What if monsters were not just a thing of our imagination, that all the movies we’ve seen and books we’ve read were not just creatures that entertained and horrified us, but actually existed beyond the woods and in the darkness? That is the jumping off point for director Adam Green’s new project Digging Up the Marrow. Only this time his film takes a very Meta approach and is done as a documentary. What instantly came to mind was Blair Witch Project in the execution of the film. Sure, there have been many copycat films since the release, and it has spawned an entire genre of filmmaking with found footage, but how does Digging Up the Marrow measure up? Does it hold its own in a genre that seems to be played out?
First I’d like to say if you already plan on checking out the film, do yourself a favor and just watch it. Avoid the trailers or any talkbacks; this is a film that should be experienced with as little exposure to the plot as possible. Even with writing this review I’m trying to censor myself more than usual simply because this isn’t so much a film you watch over and over because of how great it is, it’s a film you instead go into for the experience of what the hell will happen next. Once the twists have been revealed, though, it’s still a fun viewing experience; it’s still just not the same thing. So here is your last chance to click away from the screen.
If you’re still reading, either you’ve seen the film already or you are still a little uncertain what to make of this film. Well, the film is done as a documentary directed by Adam Green and starring himself as well as his camera operator Will Barratt. Just about everyone in the film is playing themselves, whether it is directors Adam comes across at a horror convention or employees at his studio. The only character in the film that is not “real” is William Dekker (Ray Wise), and this is one hell of a fun character who has been created here. Dekker comes off as a raving nut that believes he knows of a place where monsters dwell beneath the surface, and he wants to take Green and his cameraman to the location so they can get proof that these monsters exist. To say any more truly would take us to spoiler territory, and I just can’t give up any more details.
If you were looking for a more straightforward film like Hatchet or Frozen, this isn’t that film, but don’t let the found-footage aesthetic scare you off, because this is something worth checking out for when all the lights are out. For those of you who were old enough to remember when The Blair Witch Project came out and how people would watch the film questioning what could be real, whatever happened in those final moments? Digging Up the Marrow takes me back to that film and that experience, and of course I know this is only a movie, but I absolutely love the approach taken with this film to attempt to document monsters.
The biggest complaint I see the film getting is of course the “shaky cam” effect being a nuisance, but really there isn’t that much to complain about. When it comes to Green’s performance, it was a good move on his part to play a version of himself, and to be fair, Wise does such a good job that he steals just about every moment in the film. It was still a risk on Green’s part to star in his own film, but under the circumstances it worked. It worked because I saw myself asking the same questions and reacting the same way as numerous other horror fans would if it were them getting the opportunity to expose the truth about monsters. The balance of fear, excitement and denial is just what you’d expect. As for what worked the best, the restraint used and always keeping in mind less can be so much more effective than throwing it all on the screen.

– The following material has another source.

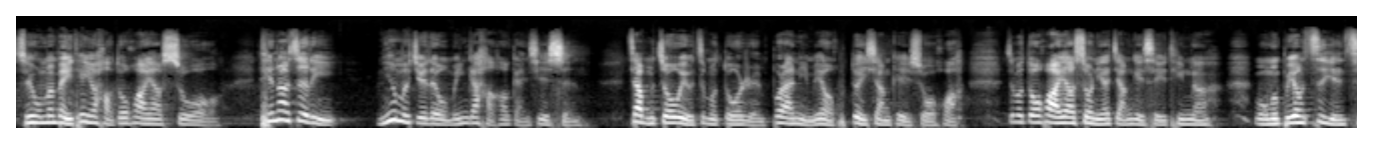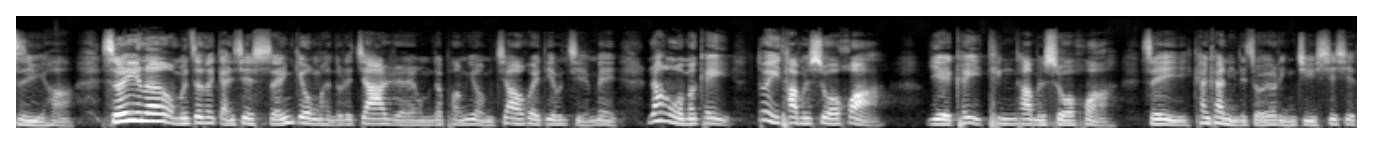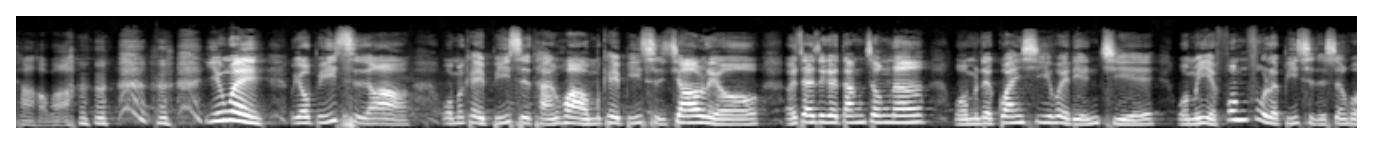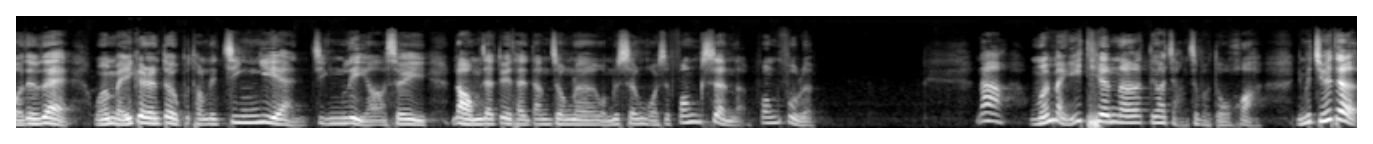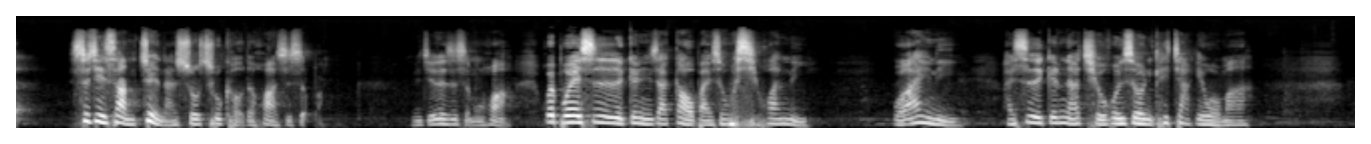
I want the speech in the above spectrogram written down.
所以我们每天有好多话要说。听到这里，你有没有觉得我们应该好好感谢神？在我们周围有这么多人，不然你没有对象可以说话。这么多话要说，你要讲给谁听呢？我们不用自言自语哈。所以呢，我们真的感谢神给我们很多的家人、我们的朋友、我们教会弟兄姐妹，让我们可以对他们说话，也可以听他们说话。所以看看你的左右邻居，谢谢他好不好？因为有彼此啊。我们可以彼此谈话，我们可以彼此交流，而在这个当中呢，我们的关系会连结，我们也丰富了彼此的生活，对不对？我们每一个人都有不同的经验、经历啊，所以让我们在对谈当中呢，我们的生活是丰盛了、丰富了。那我们每一天呢，都要讲这么多话，你们觉得世界上最难说出口的话是什么？你觉得是什么话？会不会是跟人家告白说“我喜欢你，我爱你”，还是跟人家求婚说“你可以嫁给我吗”？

This is one of those films, though, I see dividing fans, those who love it and those that will love to hate on it. It’s a ride for everyone who enjoys horror and the stories about the monsters in the darkness that go bump in the night. Though it’s only a movie, the question still remains, what would you do if you were to discover monsters were real?